Hayes Toyota moves with the changing times over 100 years
FROM coachbuilding to computers, when it comes to being on the move, the Tweed's Hayes family have seen it all.
They have just celebrated 100 years of operation with the family business covering a time when horse-drawn vehicles were still in vogue through to now when the age of driverless cars is almost upon us.
Now know as Hayes Toyota, the business has been an integral part of the South.
Murwillumbah community since Albert George (A.G) Hayes purchased a blacksmith wheel shop in 1917 before starting up his horse and cart business in February 1918.
Now run by A.G Hayes' grandson, Bert Hayes, the third-generation family-run business has seen many changes and challenges, including overcoming the one-in-100 year flood in March 2017.
Over the years, the business has grown and adapted to new technological advances in motoring but it all stems back to A.G Hayes' foresight into what the future might hold back in 1917.
"(My grandfather) obviously felt more comfortable that the war was getting won, so he signed up for (the lease),” Mr Hayes said.
"He bought three blocks of land and about 1935 he bought the fourth block of land, that was then a plumbing shop.
"They made the deal with a hand shake on the bridge, that's the way business was done then.”
As South Murwillumbah caught up with life post-war, A.G Hayes kept everyone moving forward when he acquired a motor vehicle franchise in the early 1920s, which quickly became one of the leading rural motor dealers between Brisbane and Newcastle.
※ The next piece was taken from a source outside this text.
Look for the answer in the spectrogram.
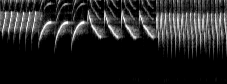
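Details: Canary singing a long 'gacor' song used to train young or silent canaries: short trilled notes, sweeping up-and-down whistles, then a fast continuous buzzy trill.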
But with only a limited amount of space and motor cars becoming more popular, A.G. Hayes quickly realised he was running out of room for the old wrecks people were exchanging for newer models.
"When people traded in old cars, wrecks, they stuck them in the horse paddock (at the front of the property on Alma St) and left them,” Mr Hayes said.
He said the space became so packed with trade-ins, they simply couldn't fit another in.
"So, my grandfather got a bulldozer in and drove over all the vintage cars to flatten them and then put soil over all the cars,” he said.
"They filled that up again and he did the same again, so there's two layers of vintage cars under there.”
And just like the layers of vintage cars beneath the soil, Hayes Toyota has built itself up from humble beginnings and has undergone many changes over the years.
"When World War II commenced, (we) lost the half of the staff to New Guinea to fight and as a result we couldn't sell any more,” Mr Hayes said.
"In 1946, the boys came back from war to find no car agent.”
He said Hayes started selling Austins as they were all that was available after the war.
When A.G Hayes finally retired in 1951, his two sons, Tom and Reg, took over and steered the company into the second half of the 20th century.
Their Austin agency would become BMC and later Leyland Australia, selling Minis and Morris coupes between 1950-60s.
In 1975, the two brothers became a Toyota franchise, seeing a boom in vehicle sales.
Change came again in 1979 after the sudden death of Tom, and with Reg's decision to retire - the business passed to left the men's sons, Bert and Jim.
Both were issued with an ultimatum - keep the business going or sell the family legacy.
"I'm the son of Tom and Jim was the son of Reg and we ran it as partners until Jim passed away,” Bert Hayes said.
"It's been a family business all that time.
"I'm third generation, my daughter (Melissa) is fourth.”
While keeping the business in the family has been a long-held tradition for the Hayes, they with also shared a long history with the town.
Their location at South Murwillumbah, just near the Murwillumbah bridge has seen them endure their fare share of natural disasters, particularly floods.
The most recent was in 2017.
As many South Murwillumbah residents struggled to save their properties during the March floods, Hayes Toyota staff were quick to put their flood plan into action, having experience many floods over the decades.
"A car is the easiest thing to move because it's got an engine, wheels and a steering wheel,” Mr Hayes said.
His staff moved all the company cars and vehicles for sale to higher ground before the flood swept through town.
"What we do is get every single one of those (cars) out, so we don't have anything to worry about,” he said.
While the cars were safe, Mr Hayes and a few staff members returned to the dealership to monitor the rising waters.
"This was the highest flood we'd ever seen,” he said.
"The last time we had water in here in that extent was 1989.
"We had 12 hours of water running through the premises.”
Despite the rising flood water, Hayes Toyota's resident pet cockatoo kept spirits high during the whole ordeal.
"We have a cockatoo we've had for years and he was up in spare parts all night with us while we were moving stock and the water was tearing past us and all he's saying is 'Oh, what a feeling, oh, what a feeling',” Mr Hayes said with a chuckle.
It's this ability to laugh during tough times and face challenges head on, whether it's floods,
technology or family tragedy, that has kept Hayes Toyota going for 100 years and will probably keep them going for the next 100 years.